I can talk. I can hear with hearing aids (sorta!) and interact with normal, average, everyday people who do not share my handicap. You might have to speak up. You might have to repeat yourself, but you’d do it willingly and without hesitation. Some of you might be totally uncomfortable with my hearing loss and unsure what to do, even when I tell you. But by and large, most of you think nothing of it and figure out a way to communicate with me right on the spot. I can’t help but to occasionally contrast today’s outlook on the disabled to what might’ve been if I were born 30 years prior. I would no doubt find myself an outcast and one who regularly got beaten up by bullies who just didn’t understand. Worse yet, whose parents wouldn’t understand, either. But you know what, that was where we were as a human race mere decades ago. I have observed the change in society first hand. Today, I walk into the grocery store and the clerk attempts to sign to me. In 1980, that would not have happened. Did the Internet change you to make you a better person? I think it did. Nay, I know it did.
Before the Internet, imagine this: You’re the captain of a sailboat out on the open waters of the sea. You could just let the winds and the currents take you where ever all willy-nilly, or you can decide where you want to go. Sometimes you don’t know where you want to go. Sometimes you see the stars in the sky and choose one to follow for a while. Sometimes you get to a place you long dreamt of getting to only to realize once there that there’s nothing there that truly appeals to you. Imagine wandering for years like that in near total isolation. I think that’s most people’s lives.
Far too may of us wander through life a bit aimlessly. We make connections here and there along the way, but they don’t stick. Or your time between reconnecting is so far and few between, you don’t truly grow day-in-day-out by having that connection. We’re so caught up in our own musings and journey that it’s just an aimless meandering from one point to the next.
The power of the Internet is that it is giving more people a sense of purpose and aim in their lives than at any other point in history. We’re able to find and choose the people we want to connect to. We are able to shake off the traditional and powerful means of shackling us to another’s vision and control. We can dream up ideas and solutions to our personal pain and instantly share it with the whole world. We can empower ourselves to happiness on our own terms. Amateur radio operators have nothing on this generation’s ability to communicate across the globe.
We are able to connect with other human beings that will uplift and enrich our own lives and journeys. We are able to uplift and enrich another’s life by doing nothing more than sharing our own experience and journey.

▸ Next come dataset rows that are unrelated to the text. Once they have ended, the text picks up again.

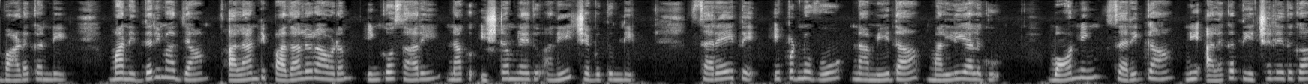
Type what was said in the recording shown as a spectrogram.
వాడకండి. మనిద్దరి మధ్య అలాంటి పదాలు రావడం ఇంకోసారి నాకు ఇష్టం లేదు అని చెబుతుంది. సరే అయితే ఇప్పుడు నువ్వు నా మీద మళ్ళీ అలుగు. మార్నింగ్ సరిగ్గా నీ అలక తీర్చలేదుగా.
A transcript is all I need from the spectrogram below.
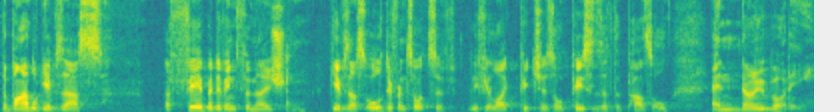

Now let’s turn back to the idea of being a captain on your ship at sea, but this time, you can look out and see others with a beacon shining brightly from the bow of their ship, even in a dense fog. You can now choose to sail towards that beacon and hook up mid-sea, talk, share experiences, and make informed decisions about where you’re setting sail next. You can even choose to put a light on your ship to serve as a beacon to others and draw experiences to you. In short, with the Internet, we’re becoming catalysts to each other, urging us all on to a richer, fuller, happier journey through life.
That is power, people. How will you use it?